In the provocative Dow Does The Right Thing (2004) we see how Andy Bichlbaum from The Yes Men passes himself off as a representative from Dow Chemical Company, the company that bore responsibility for the gas leak in Bhopal in 1984, as a result of which hundreds of thousands of people were exposed to hazardous substances. The artist even managed to hustle his way into a live broadcast on BBC World, where he announced publically that Dow would pay damages to the victims and clean up the disaster site. The news caused a huge sensation… but it wasn’t true. On that day Dow lost two billion dollars on the stock exchange. With this act, The Yes Men, just as other artists in the exhibition, fomented a social debate and managed to put new subjects on the political agenda.
The second part of Asif,theMediaArtistasTrickster is an exhibition within an exhibition. In this section, the walls are painted black and at the top the following words are pasted in large letters: GUANTANAMO BAY MUSEUM OF ART AND HISTORY. The text labels are written in bright orange, evoking the overalls worn by the prisoners in the infamous American prison, while the dark atmosphere elicits a feeling of entrapment.
This virtual museum has been compiled as part of the work of lan Alan Paul, also the founder of the organisation. It comprises a collection of works by artists who reflect upon and criticize Guantanamo Bay and related subjects. One of the most intriguing pieces selected by Paul as part of this project is the video Homeland Is not a Series (2015) by the artists’ group The Arabian Street Artists. In this video we can observe how the makers of the American television series Homeland asked the artists to spray graffiti texts on the walls that served as decor to the show. But the artists took the opportunity to pour caustic criticism on their clients in Arabic. They wrote satirical texts in graffiti that were only deciphered after they had already been aired.
Various websites, built by artists are also included in Paul’s collection. One of these is the website voteauction.com, created by the collective UBERMORGEN.COM, that gave the impression that Americans, during the presidential elections, could sell their vote to the highest bidder. In 2016, The Yes Men launched sharethesafety.org, a website that made it look like the National Rifle Association had claimed that citizens in danger were donated a gun. With the ‘Guantanamo Bay Museum’ Paul has created a very elaborate work that adds depth to the exhibition. Unfortunately, this concept is not sufficiently elucidated, as a result of which the majority of the visitors probably won’t grasp the narrative.
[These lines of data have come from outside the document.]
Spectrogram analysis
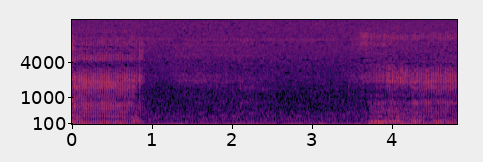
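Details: Pug (flat-faced dog) snoring while asleep, recorded on an Android phone: low rattling snores on inhalation with quieter pauses between.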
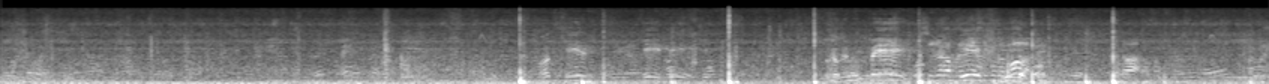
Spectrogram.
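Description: Footballs struck on a grass training pitch: about five sharp thuds from about five seconds in, the loudest near five and seven seconds, with distant shouting of players between them over steady low outdoor background noise.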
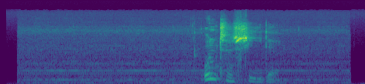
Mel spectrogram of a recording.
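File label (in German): "Unterschiede", German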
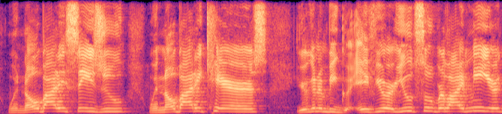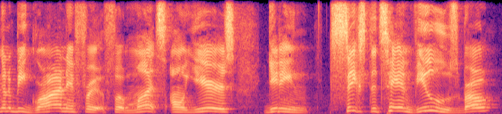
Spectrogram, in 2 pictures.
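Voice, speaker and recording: A man with a high-pitched voice speaks as a YouTuber giving motivational advice. He talks straight to viewers in casual slang, repeating phrases for emphasis as he urges them on. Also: fairly bright tone. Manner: emphatic, repetitive exhortation; slangy, informal address.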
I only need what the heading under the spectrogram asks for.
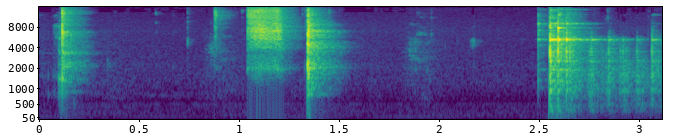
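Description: A beer bottle is opened in front of a microphone: a few small metallic clicks and a brief hiss, then a sharp pop with a short glassy ring and a fading fizz. No voices.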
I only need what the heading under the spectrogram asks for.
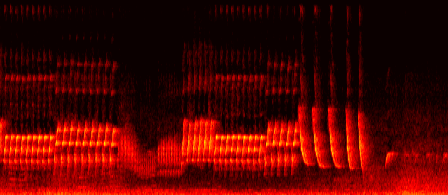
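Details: Canary song played to stimulate other canaries to sing: long buzzy rolling trills in bursts, short pauses, then rapid descending sweeps and a brief final note.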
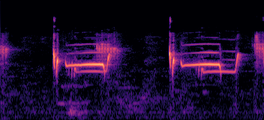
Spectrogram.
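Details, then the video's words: Caged scarlet-headed flowerpecker in song training: two phrases about a second and a half apart, each a sharp high note dropping into a long, level, bright whistle that steps down near its end, with silence between. "Deep red-headed birds(Dicaeum Trochileum): Birds thoroughbred training for singing chirped"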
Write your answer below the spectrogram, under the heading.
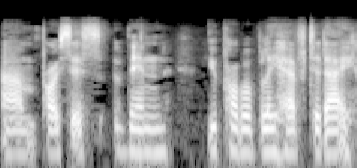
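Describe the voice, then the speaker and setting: Speaking at a fairly quick pace with a New Zealand accent, a woman uses a fairly low pitch, flat monotone intonation and a bright, sharp tone, captured as a dry, close sound with no echo. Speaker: software company presenter. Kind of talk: webinar product presentation. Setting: online webinar. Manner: hesitant, many fillers.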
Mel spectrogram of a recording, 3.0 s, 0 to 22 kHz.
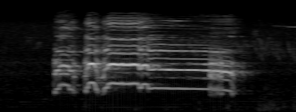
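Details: Cockerel crowing at Le Croissant near La Croix Tasset, Saint-Nicodème, Côtes-d'Armor, Brittany, France, on 24 April 2011: one loud harmonic cock-a-doodle-doo, two short rising notes then a long held note ending with a brief drop, over a quiet background.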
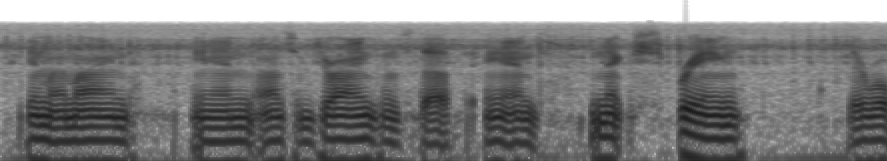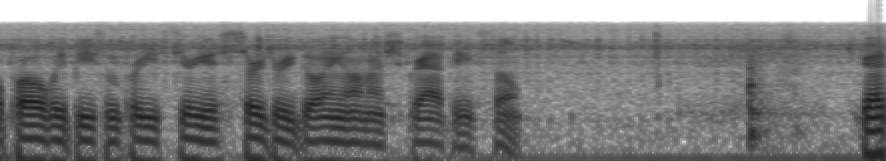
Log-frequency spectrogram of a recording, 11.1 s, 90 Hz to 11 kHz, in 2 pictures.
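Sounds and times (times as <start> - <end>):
background hiss: 0.0 - 11.0
low hum: 0.0 - 11.0.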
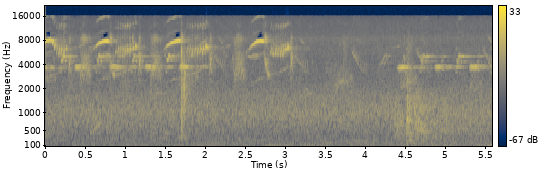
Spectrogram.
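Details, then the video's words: Three common starlings singing as a trio: loud slurred whistles that drop in pitch, mixed with thin high notes and brief clicks, over steady broadband background hiss. "Скворцы музыкальное трио"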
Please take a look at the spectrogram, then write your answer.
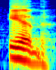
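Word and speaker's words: ἐν: the word it's spelled e in and it's pronounced in and let me tell you what it means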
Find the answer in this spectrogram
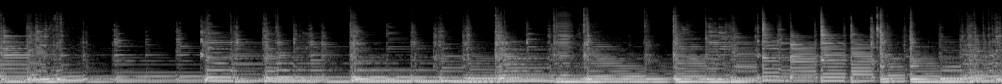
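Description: Nylon-string acoustic guitar played solo in an unusual open tuning: an instrumental passage of plucked notes and chords, several a second.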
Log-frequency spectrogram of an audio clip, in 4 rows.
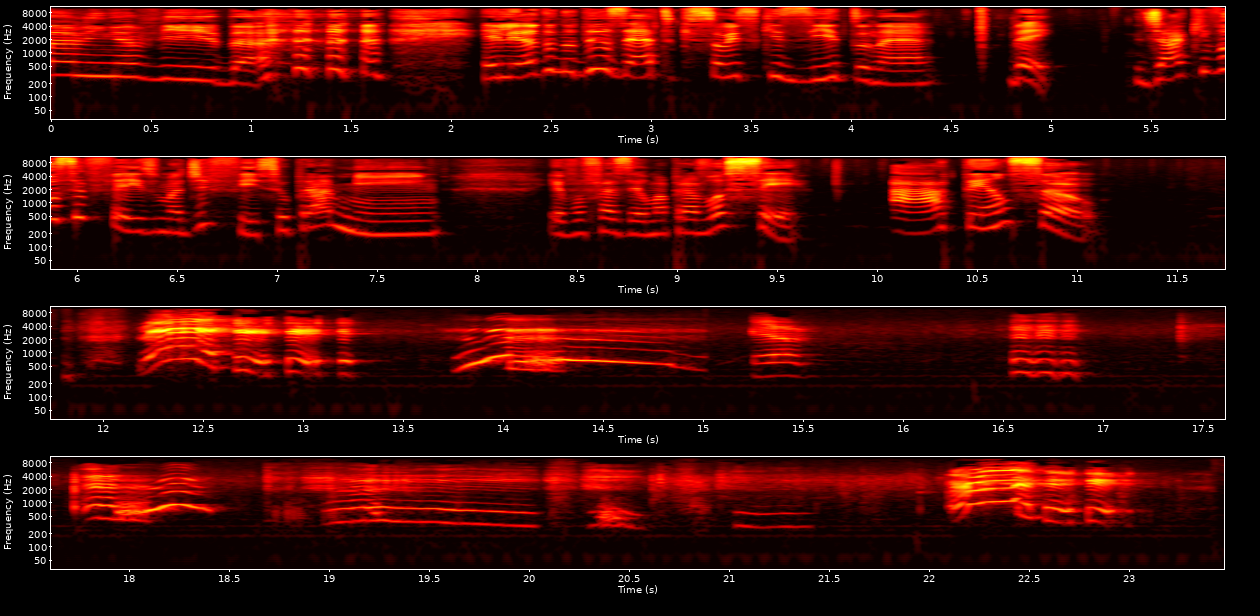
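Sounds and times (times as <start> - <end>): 
speech: 0.1 - 11.2, 11.8 - 15.6, 16.5 - 17.0, 17.7 - 21.5, 22.1 - 23.1
baby laughing: 12.2 - 15.4, 16.5 - 17.0, 17.8 - 20.7, 22.1 - 23.1.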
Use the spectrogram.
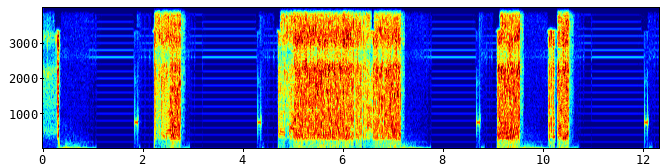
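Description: Irregular bursts of hissy radio static from meteor or signal scatter, heard on an amateur radio during an on-air contact. Several are short, one long loud stretch lasts a few seconds, with brief faint tone blips between them and no voices.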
The artworks in this exhibition are powerful enough when they stand alone, but together, as a whole, they make a deep impression. As If, The Media Artist as Trickster is an expression of activism and responds to radical awareness. In spite of this, the exhibition is not heavy or depressing, but rather induces a sense of clarity, like being awakened from a trance. The power of art to raise awareness of social issues cannot be surpassed. These artists don’t just signal problems in society, but they have taken social action through the medium of their art. This causes us to realise the extent to which the media is constantly influencing us, but also awakens us to the potential we have to exert our own pressure through the same means: If you can’t beat them, join them.
Text Rosanne Schipper,
photography Lara E. Tompa.
This article appeared earlier in Tubelight, #102,
March · May 2017.
Politics and technology /